— Data listing —

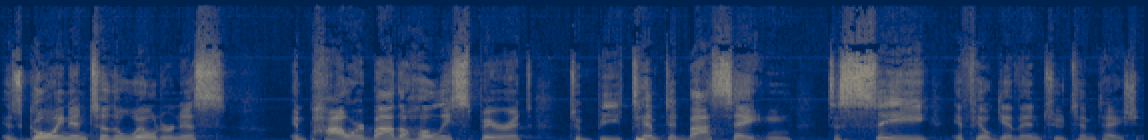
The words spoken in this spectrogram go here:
is going into the wilderness, empowered by the Holy Spirit, to be tempted by Satan to see if he'll give in to temptation.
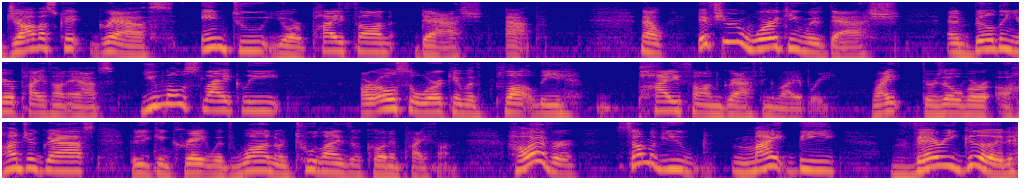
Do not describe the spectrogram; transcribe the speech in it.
JavaScript graphs into your Python Dash app. Now, if you're working with Dash and building your Python apps, you most likely are also working with Plotly Python graphing library right? There's over 100 graphs that you can create with one or two lines of code in Python. However, some of you might be very good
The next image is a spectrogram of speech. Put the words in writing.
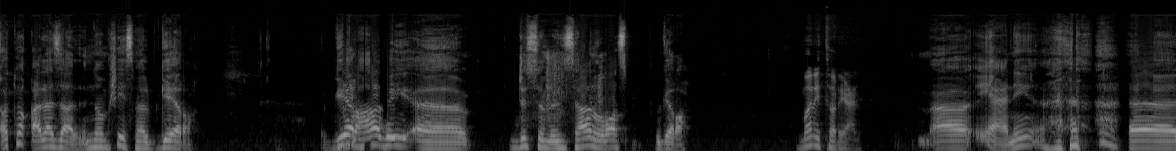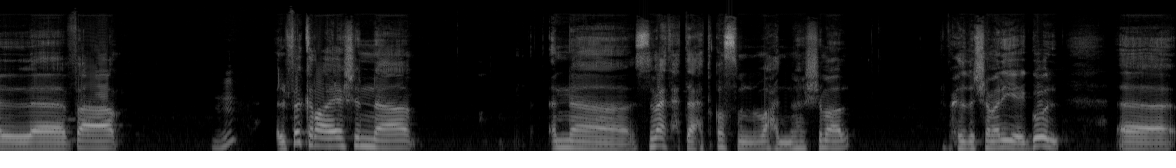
أتوقع لا زال عندهم شيء اسمه البقيرة. البقيرة هذه آه، جسم إنسان وراس بقرة. monitor يعني. آه، يعني ف. الفكرة إيش؟ إن إن سمعت حتى حتى قصه من واحد من الشمال في الحدود الشمالية يقول آه،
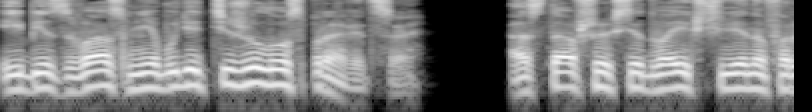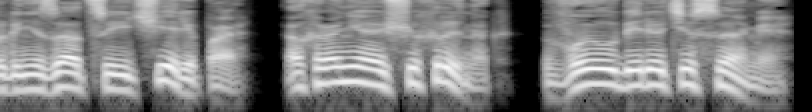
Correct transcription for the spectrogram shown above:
и без вас мне будет тяжело справиться. Оставшихся двоих членов организации Черепа, охраняющих рынок, вы уберете сами,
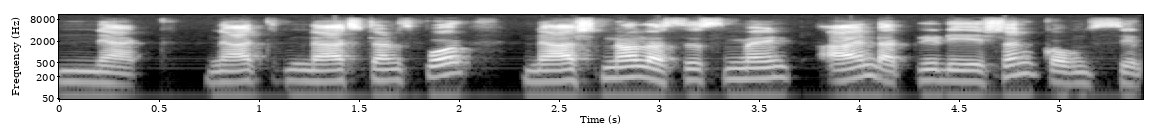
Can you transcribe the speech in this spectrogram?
NAC NAC, NAC stands for National Assessment and Accreditation Council.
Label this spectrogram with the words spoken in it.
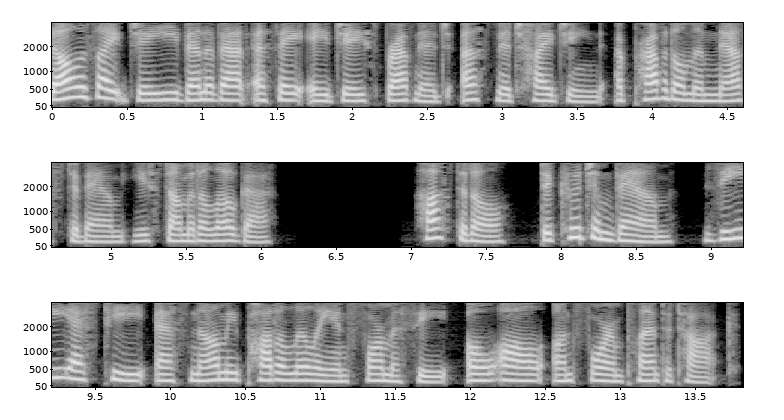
Dolazite je venavat saaj spravnij usnij hygiene a pravidalnim navstabam u stomatologa. Hospital, dekujum vam, zest s nami podalili informasi o all on forum plantatok.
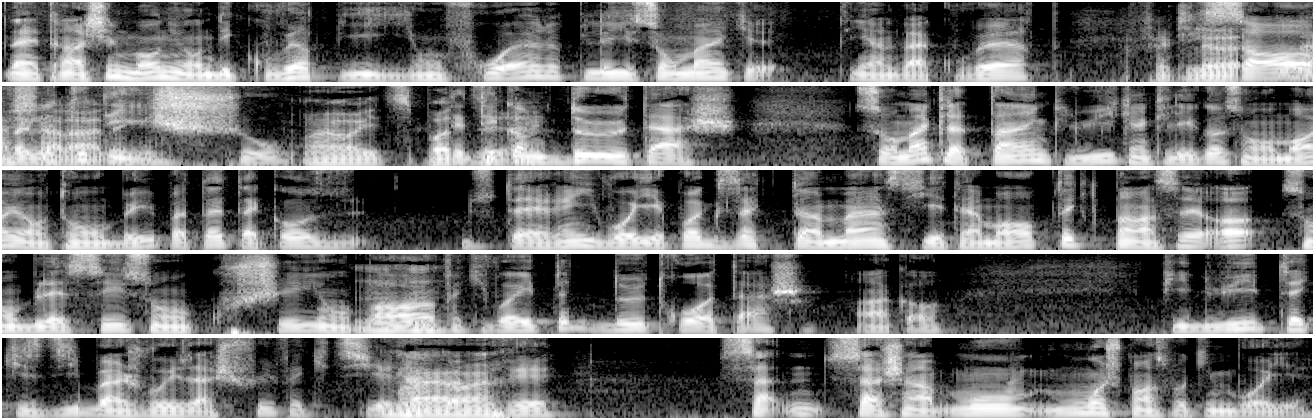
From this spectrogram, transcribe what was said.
dans les tranchées, le monde ils ont des couvertes puis ils ont froid là, puis là il est sûrement que il enlève la couverte, Fait que il sort, la fait que là, chaleur tout est chaud. Ouais, ouais, T'étais comme deux tâches. Sûrement que le tank, lui, quand les gars sont morts, ils ont tombé, peut-être à cause du, du terrain, ils voyaient pas exactement s'ils étaient morts. Peut-être qu'ils pensaient, ah, ils sont blessés, ils sont couchés, ils ont peur. Mhm. Fait qu'ils voyaient peut-être deux, trois tâches encore. Puis lui, peut-être qu'il se dit, ben, je vais les achever. Fait qu'il tirait à peu ouais. près. Sa- Sachant, moi, moi, je pense pas qu'il me voyait.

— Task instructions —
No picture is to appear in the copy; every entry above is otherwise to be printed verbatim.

— Expected output —
The words spoken in this spectrogram go here:
is going into the wilderness, empowered by the Holy Spirit, to be tempted by Satan to see if he'll give in to temptation.
Do not describe the spectrogram; transcribe the speech in it.
JavaScript graphs into your Python Dash app. Now, if you're working with Dash and building your Python apps, you most likely are also working with Plotly Python graphing library right? There's over 100 graphs that you can create with one or two lines of code in Python. However, some of you might be very good
The next image is a spectrogram of speech. Put the words in writing.
أتوقع لا زال عندهم شيء اسمه البقيرة. البقيرة هذه آه، جسم إنسان وراس بقرة. monitor يعني. آه، يعني ف. الفكرة إيش؟ إن إن سمعت حتى حتى قصه من واحد من الشمال في الحدود الشمالية يقول آه،
Correct transcription for the spectrogram shown above:
и без вас мне будет тяжело справиться. Оставшихся двоих членов организации Черепа, охраняющих рынок, вы уберете сами,
Can you transcribe the speech in this spectrogram?
NAC NAC, NAC stands for National Assessment and Accreditation Council.
Label this spectrogram with the words spoken in it.
Dolazite je venavat saaj spravnij usnij hygiene a pravidalnim navstabam u stomatologa. Hospital, dekujum vam, zest s nami podalili informasi o all on forum plantatok.
From this spectrogram, transcribe what was said.
dans les tranchées, le monde ils ont des couvertes puis ils ont froid là, puis là il est sûrement que il enlève la couverte, Fait que il sort, la fait que là, chaleur tout est chaud. Ouais, ouais, T'étais comme deux tâches. Sûrement que le tank, lui, quand les gars sont morts, ils ont tombé, peut-être à cause du, du terrain, ils voyaient pas exactement s'ils étaient morts. Peut-être qu'ils pensaient, ah, ils sont blessés, ils sont couchés, ils ont peur. Mhm. Fait qu'ils voyaient peut-être deux, trois tâches encore. Puis lui, peut-être qu'il se dit, ben, je vais les achever. Fait qu'il tirait à peu ouais. près. Sa- Sachant, moi, moi, je pense pas qu'il me voyait.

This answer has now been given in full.